By 1940 Cuba was a democracy—sort of. The Platt Amendment was long gone, a new constitution had been adopted and Batista was elected president by popular suffrage—but with the army counting the votes. For most of the next four years the contours of Cuban political life were molded by the reality and impact of World War II. Glenn Miller and the Dorseys joined the island’s musical repertoire, while Batista’s alliance with the Communists held and the radical nationalists mutated from irreconcilable enemies to loyal opposition. The violence and arbitrariness of the dictator’s early years became milder forms of official high-handedness and profligacy—and, noteworthy for an accurate understanding of later developments in Cuban political life, both the Communists and the no-longer-so-young-or-radical nationalists fully partook in the system’s corruption.

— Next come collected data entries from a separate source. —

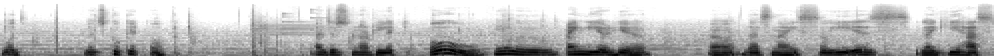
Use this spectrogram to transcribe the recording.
What? Let's cook it. Oh, I'll just not let you. Oh, hello. Find you're here. Oh, that's nice. So he is like he has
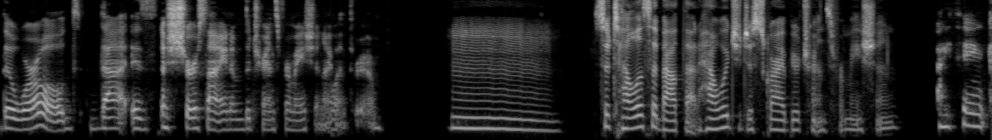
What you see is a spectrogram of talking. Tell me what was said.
the world, that is a sure sign of the transformation I went through. Mm. So tell us about that. How would you describe your transformation? I think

June 1, 1944, saw another election, this time an open and clean contest in which the army didn’t count the votes, and Ramón Grau San Martín was elected president over Carlos Saladrigas, the candidate fronted by Batista and the Communists. Grau had been a professor at Havana University’s medical school and had made common cause with the radical students in 1933, occupying the country’s presidency for the four months of their nationalist government and being forced out with them. To oppose Batista’s rule, Grau and his followers had organized the Partido Revolucionario Cubano, better known as the Auténtico Party, and this was the party that came to rule Cuba now. On the day power was transferred to Grau and the Auténticos, Batista went from the inaugural ceremony straight to the airport and into voluntary exile in the United States.